Security classes are an obvious way to learn new skills, but did you know that attending security conferences is also a great way to learn new security tips and tricks? Conferences such as SANS, Computer Security Institute (CSI), The Internet Security Conference (TISC) BlackHat, DefCon, and dozens of others offer lots of great information that you'll find useful at some point. If you don’t attend such conferences, consider doing so; think of conferences as informational primers, updates, and minicourses, because in many instances, this is exactly the case.
With security training so popular these days, new classes are appearing in the marketplace at a rapid rate. I receive a lot of email asking about various types of security training, and frankly, with so many new classes available, keeping track of them all is difficult. So I can't always provide a decent answer, but maybe you can.
I've asked this question before on the NTSecurity.net Web site, and I'd like to revisit this topic with you Security UPDATE readers. I think you all know of some great security training resources, and I'd like to learn of any resources you know about and share them with others.
So, if you've taken Windows NT-related security training in the recent past, or your company offers security training that is not third-party product centric (software buyers already know that a given software vendor offers product-specific training), please send me an email detailing the specifics.

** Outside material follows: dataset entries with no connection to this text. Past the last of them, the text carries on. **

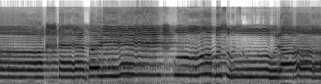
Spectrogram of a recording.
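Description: A high voice singing a naat, an Urdu devotional song, drawing out long held notes that bend from one pitch to the next without words being clearly articulated. The voice steps up in pitch about two seconds in and falls back near the end.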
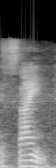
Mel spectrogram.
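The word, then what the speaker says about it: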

From students, I'd like to hear what classes you took, who offers those classes, and your impression of the overall training experience. Was the class useful? Was it worth the cost? Do you strongly recommend the class to others?
From training entities, I'd like to learn what classes you offer, a brief class description, class prices, and where I can find more information on the Web.
I'll consolidate the information you provide and publish it in an upcoming edition of this newsletter. If you respond, please use the message subject "Security Training" so I can more easily identify those incoming emails. I look forward to hearing from you. Until next time, have a great week.